What you should do: Return only the lines from the top of the data down to the one that holds "Sounds that are", both included, without any pictures.

Dataset records:
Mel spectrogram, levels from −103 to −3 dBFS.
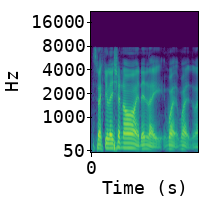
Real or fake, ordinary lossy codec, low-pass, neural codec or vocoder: real; none; none; none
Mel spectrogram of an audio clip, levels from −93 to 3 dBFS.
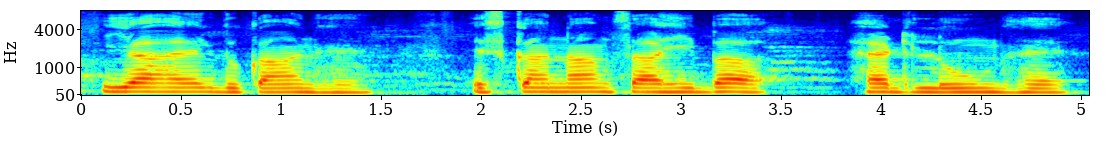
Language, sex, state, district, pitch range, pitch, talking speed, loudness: Hindi, male, Uttar Pradesh, Lalitpur, 140-150 Hz, 145 Hz, 95 wpm, -16 LUFS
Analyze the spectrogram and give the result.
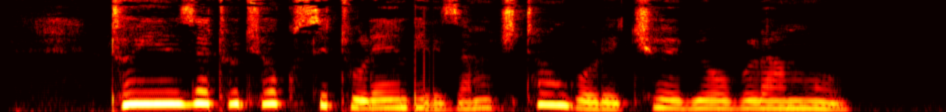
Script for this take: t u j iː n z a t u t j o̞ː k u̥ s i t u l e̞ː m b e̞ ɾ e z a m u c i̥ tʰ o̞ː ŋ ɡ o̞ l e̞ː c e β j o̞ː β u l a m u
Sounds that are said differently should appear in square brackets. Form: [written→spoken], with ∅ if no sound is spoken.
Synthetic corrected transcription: t u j iː n z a t u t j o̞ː k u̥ s i t u l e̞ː m [b→p] e̞ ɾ e z a m u c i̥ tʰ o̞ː ŋ ɡ o̞ l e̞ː c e β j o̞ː β u l a m u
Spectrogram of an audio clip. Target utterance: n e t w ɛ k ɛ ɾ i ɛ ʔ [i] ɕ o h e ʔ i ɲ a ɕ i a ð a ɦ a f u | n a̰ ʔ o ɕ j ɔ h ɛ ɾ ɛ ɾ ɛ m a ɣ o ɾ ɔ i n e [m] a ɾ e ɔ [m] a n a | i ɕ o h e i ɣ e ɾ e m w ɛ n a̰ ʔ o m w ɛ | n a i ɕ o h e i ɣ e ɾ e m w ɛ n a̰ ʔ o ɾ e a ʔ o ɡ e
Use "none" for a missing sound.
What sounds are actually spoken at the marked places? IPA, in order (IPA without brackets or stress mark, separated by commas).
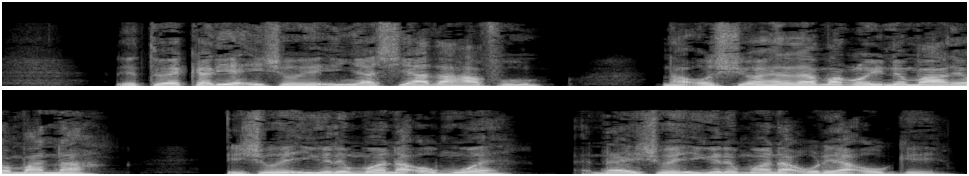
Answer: i, m, m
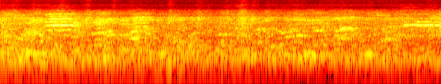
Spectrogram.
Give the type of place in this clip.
park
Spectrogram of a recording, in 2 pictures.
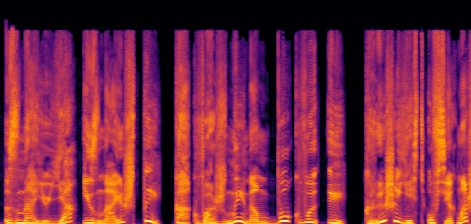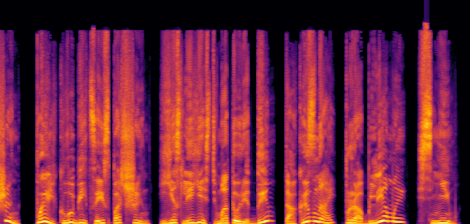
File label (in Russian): igrivo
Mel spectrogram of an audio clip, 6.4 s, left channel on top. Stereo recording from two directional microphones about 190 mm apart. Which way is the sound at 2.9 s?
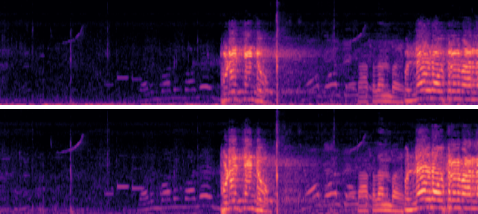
30° left (ahead or behind).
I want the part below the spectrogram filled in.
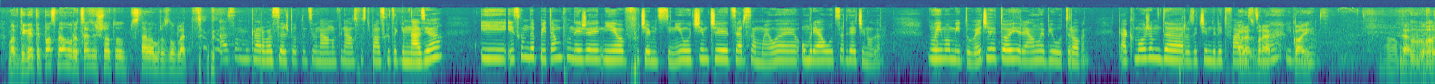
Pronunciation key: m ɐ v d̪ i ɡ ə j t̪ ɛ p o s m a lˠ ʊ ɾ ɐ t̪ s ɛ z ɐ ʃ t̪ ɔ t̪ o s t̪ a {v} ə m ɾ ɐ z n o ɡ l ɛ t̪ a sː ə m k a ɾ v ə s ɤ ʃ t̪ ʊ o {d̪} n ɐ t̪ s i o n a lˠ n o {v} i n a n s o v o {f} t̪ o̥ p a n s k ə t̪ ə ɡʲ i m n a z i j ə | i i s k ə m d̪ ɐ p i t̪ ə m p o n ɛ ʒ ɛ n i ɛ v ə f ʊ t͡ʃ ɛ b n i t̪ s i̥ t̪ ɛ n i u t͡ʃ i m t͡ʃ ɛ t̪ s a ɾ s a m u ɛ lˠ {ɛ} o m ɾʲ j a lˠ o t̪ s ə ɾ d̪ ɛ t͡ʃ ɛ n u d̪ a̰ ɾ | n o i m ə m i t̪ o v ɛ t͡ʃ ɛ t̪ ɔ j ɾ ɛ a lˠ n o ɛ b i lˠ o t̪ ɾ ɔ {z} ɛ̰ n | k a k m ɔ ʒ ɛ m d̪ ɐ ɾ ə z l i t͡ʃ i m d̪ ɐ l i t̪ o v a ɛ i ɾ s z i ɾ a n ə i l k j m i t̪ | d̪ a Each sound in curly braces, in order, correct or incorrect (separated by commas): correct, incorrect, incorrect, incorrect, correct, incorrect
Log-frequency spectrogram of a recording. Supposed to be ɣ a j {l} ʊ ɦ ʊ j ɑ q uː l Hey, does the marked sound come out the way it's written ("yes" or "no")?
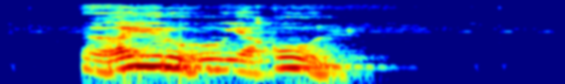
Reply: no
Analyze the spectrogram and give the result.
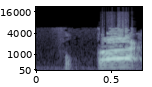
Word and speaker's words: فقاع: وفقاع وهو شراب يتخذ من الشعير، فقاع كرمان، فقاع تنطق كما تنطق كلمة رمان فقاع، وهو شراب يتخذ من الشعير.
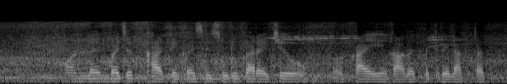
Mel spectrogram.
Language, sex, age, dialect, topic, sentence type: Marathi, male, 25-30, Standard Marathi, banking, question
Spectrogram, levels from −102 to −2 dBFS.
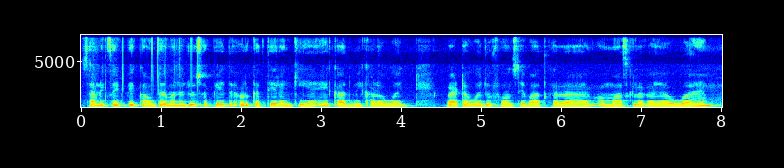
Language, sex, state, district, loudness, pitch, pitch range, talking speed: Hindi, male, Bihar, Araria, -35 LUFS, 155 Hz, 150-160 Hz, 245 wpm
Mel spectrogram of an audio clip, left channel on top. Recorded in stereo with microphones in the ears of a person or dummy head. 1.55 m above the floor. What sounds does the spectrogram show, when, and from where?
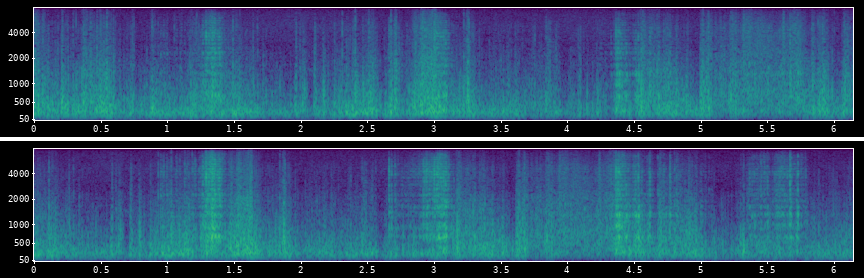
0.9 s a rattle: 40° right (ahead or behind)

Reply:
Mel spectrogram, levels from −103 to −3 dBFS.
Real or fake, ordinary lossy codec, low-pass, neural codec or vocoder: real; none; none; none
Mel spectrogram of an audio clip, levels from −93 to 3 dBFS.
Language, sex, state, district, pitch range, pitch, talking speed, loudness: Hindi, male, Uttar Pradesh, Lalitpur, 140-150 Hz, 145 Hz, 95 wpm, -16 LUFS
Analyze the spectrogram and give the result.
Script for this take: t u j iː n z a t u t j o̞ː k u̥ s i t u l e̞ː m b e̞ ɾ e z a m u c i̥ tʰ o̞ː ŋ ɡ o̞ l e̞ː c e β j o̞ː β u l a m u
Sounds that are said differently should appear in square brackets. Form: [written→spoken], with ∅ if no sound is spoken.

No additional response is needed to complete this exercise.